Heavy fighting broke out early on Wednesday as Congolese troops and fighters loyal to a renegade commander battled for control of the centre of the troubled Congolese city of Bukavu, residents said.
The crack of assault rifles and explosion of mortar shells began at 5.30am (3.30am GMT) after soldiers loyal to Brigadier General Mbuza Mabe, the Congolese army commander in South Kivu province began fighting troops loyal a former rebel commander who had sneaked into the town, residents said.
However, Brigadier General Laurent Nkunda, the commander of renegade troops who marched on Bukavu’s airport on Monday, denied reports that his fighters were involved in the latest clashes that began hours after Mabe agreed to observe a shaky ceasefire late on Tuesday.
United Nations peacekeepers were blocking the advance into Bukavu of the bulk of troops loyal to Nkunda, UN spokesperson Sebastien Lapierre said.
A UN helicopter gunship began patrolling the skies of Bukavu after troops under the command of another renegade commander opened fire inside the city, Lapierre said.
Congolese troops battled at the center of Bukavu, capital South Kivu, as soldiers who deserted Mabe and elements of fighters loyal to Nkunda fought for control of the city, Jean-Baptiste Baderwa said by telephone from Bukavu.
The sound of gunfire and explosion of ordinances carried over the river separating Bukavu from this Rwandan border town.
Nkunda declared on Tuesday that he would end the conflict once the government set up security arrangements in the Democratic Republic of Congo’s troubled South Kivu province to prevent the persecution of the minority Tutsi community.
Mabe sent troops to attack Nkunda’s positions on Tuesday, but the offensive was beaten back and Congolese President Joseph Kabila later ordered his commander to accept the ceasefire.

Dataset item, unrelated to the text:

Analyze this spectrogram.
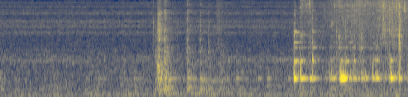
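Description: Broccoli florets dropped into hot oil in a non-stick wok. After a quiet start and a single knock about one and a half seconds in, a sudden sizzle breaks out about three seconds in, with sharp clatters as the pieces land in the pan.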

The violence in Bukavu erupted on Wednesday and pitted Mabe’s troops against Congolese Tutsi, or Banyamulenge, fighters loyal to Colonel Jules Mutebutsi. At least 39 people were killed and another 81 wounded in three days of clashes, Red Cross officials said.
Banyamulenge residents fled Bukavu and others took shelter at UN compounds during the fighting after several people were killed and detained by government troops.
Nkunda said he marched on Bukavu to “stop the genocide” of the Banyamulenge.
Nkunda said he ordered the earlier ceasefire after talks with Vice-President Azarias Ruberwa, a former rebel leader and a Banyamulenge, who wanted to visit the city to find a political solution to the conflict. Ruberwa was expected to visit Bukavu on
Wednesday after the lack of security foiled his plans to go there Tuesday.
The war in the DRC ended last June when the rebels and the government set up a transitional government in the capital Kinshasa.
But eastern and northeastern DRC have remained volatile. - Sapa-AP